I gave myself a virtual kick in the pants earlier today. I told my Facebook community that it’s eight weeks until the Boston Marathon (technically, seven weeks and four days as of this morning), and I need them to keep me seriously accountable to my training and self-care during this time, because I want to show up in Boston on April 21 in the best shape of my life.
I’ve worked out with groups in the past and they’ve often been great. I’m not doing that right now due to scheduling issues, but I’m starting to think it’s a really, really good idea to get back into a group training environment, because it does push me, and it does make me want to move more, go harder, and all of the rest.
But sometimes, despite every good intention in the book, I find reasons to dial back on my planned workouts when I’m doing them alone. After all – nobody’s looking, right? I can get away with a little less effort, one fewer lap, one fewer set of push-ups. Right?
One week ago today, I sat on a spin bike at Flywheel’s Larchmont location in Los Angeles. Forty-five minutes later, I had pushed myself harder than I’d been pushed in a really long time. They have a “Torq board” that shows how hard you’re working compared to your peers, and great instructors who know how to motivate. They’re not the only rodeo in town, of course – we all have to pick our own flavor of motivation – but on that day, they rocked my world. And I needed it.
There are bunches of studies out there that validate this idea – the most recent one I found this morning was from Virgin Active Health Clubs. The findings suggested that working out with someone else resulted in greater effort and a longer overall workout than going it alone.
When I really need the company, I’ll go to a Zumba or yoga class to get some of that group mojo going – even when my work schedule makes it hard to set a time for a regular fitness date with a friend. With Boston just two months away, I’m feeling it now. It’s time to get the mojo going full steam ahead. You can bet I’ll be putting in frequent requests to friends and family to keep my motivation going – and, when I can get out there with my buds, to be pushing it hard because my friends are around to keep me accountable, motivated, and ready to rumble.

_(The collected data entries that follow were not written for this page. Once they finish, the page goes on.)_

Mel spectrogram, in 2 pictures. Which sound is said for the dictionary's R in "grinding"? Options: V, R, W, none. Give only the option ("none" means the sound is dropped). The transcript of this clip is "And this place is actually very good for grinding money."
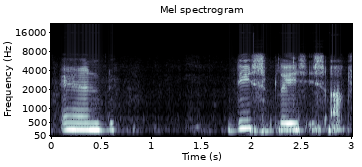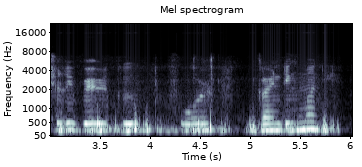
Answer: none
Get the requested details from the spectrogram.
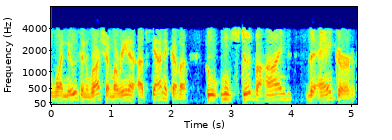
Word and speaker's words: Ovsyannikova: Ovsyannikova.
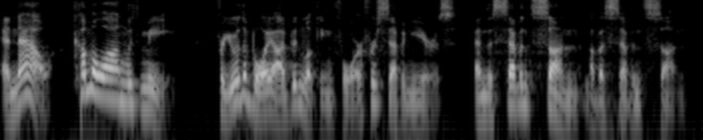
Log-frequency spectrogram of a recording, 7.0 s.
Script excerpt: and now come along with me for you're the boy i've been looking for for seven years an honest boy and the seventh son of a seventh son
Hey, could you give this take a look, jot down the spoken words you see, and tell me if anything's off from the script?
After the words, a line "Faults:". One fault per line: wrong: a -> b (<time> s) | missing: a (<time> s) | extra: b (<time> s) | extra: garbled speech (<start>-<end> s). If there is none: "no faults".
and now come along with me for you're the boy i've been looking for for seven years and the seventh son of a seventh son
Faults:
missing: an honest boy (4.6 s)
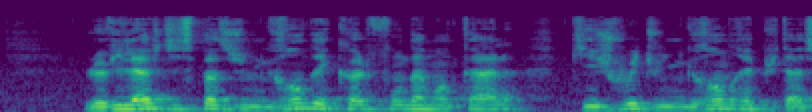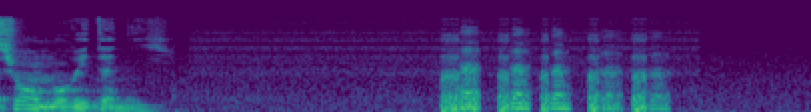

Yesterday’s #every48 workout: “Despite my best efforts” (which, as we all know, is just a pretty phrase that provides another way of making excuses), I didn’t get my run in, even though it was on my “to-do” list. I biked on Tuesday so all is well – and today, Thursday, I will get that run in. No. Matter. What.